TheInternational Monetary Fund has cut its global economic outlook amidexpectations that the U.K.'s voteto leave the European Union will weigh on the world economy.
In itsJuly 19 World Economic Outlook, the fund revised its global growth forecast by0.1 percentage point to 3.1% in 2016 and to 3.4% in 2017, from 3.2% and 3.5%,respectively, in April.
MauriceObstfeld, the fund's economic counselor and director of the researchdepartment, said the IMF had initially prepared to upgrade its 2016 and 2017growth projections by 0.1 percentage point, after the first half of the yearhad shown stronger-than-expected growth in the euro area and Japan, as well asa partial recovery in commodity prices that helped several emerging anddeveloping economies.
However,he said, "Brexit has thrown a spanner in the works."
Inits report, the IMF said the U.K.'s surprise vote to leave the EU was thematerialization of an important downside risk for the world economy and, hence,has worsened the global growth outlook despite performance exceedingexpectations in the first half.

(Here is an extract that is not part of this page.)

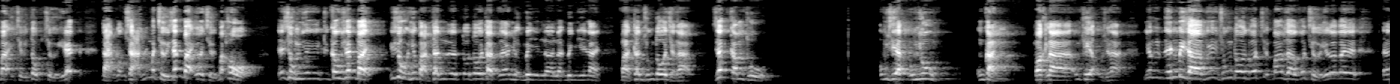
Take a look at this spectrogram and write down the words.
bậy chửi tục chửi hết đảng cộng sản nhưng mà chửi rất bậy rồi chửi bắc hồ. Dùng những câu rất bậy. Ví dụ như bản thân tôi tôi thật ra minh là lợi minh như thế này. Bản thân chúng tôi chẳng hạn rất căm thù ông diệm ông nhu ông cảnh hoặc là ông thiệu chẳng hạn. Nhưng đến bây giờ chúng tôi có bao giờ có chửi có cái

Furthermore, it noted that the "sizableincrease in uncertainty," also on the political front, is set to take a tollon confidence and investment, including repercussions on financial conditionsand general market sentiment.
Inparticular, advanced European economies are expected to feel thesemacroeconomic consequences, while the IMF saw muted impact elsewhere. The euroarea's growth outlook for this year was upgraded by 0.1 percentage point to1.6% but cut by 0.2 percentage point to 1.4% in 2017. Projections for the U.K.were cut by 0.2 percentage point and 0.9 percentage point, respectively, nowanticipating 1.7% growth this year and 1.3% in 2017.
Despiteexpectations that uncertainty will gradually decline amid clarity around theexit process, the IMF flagged that there are downside risks to this baselinescenario and that more negative outcomes are a distinct possibility, especiallyif the U.K.'s negotiations on international trade relationships deliver more"disruptive" results than presently anticipated.
"[A]main reason we place less weight on these alternative scenarios, especially themore severe one, is that financial markets have proven resilient in the weeksafter the referendum, repricing in an orderly fashion to absorb the news,"Obstfeld stated. "This benign result owes importantly to the marketperception – and the reality – of major central banks' readiness to provideliquidity to markets. But vulnerabilities persist, not least in some ofEurope's banks."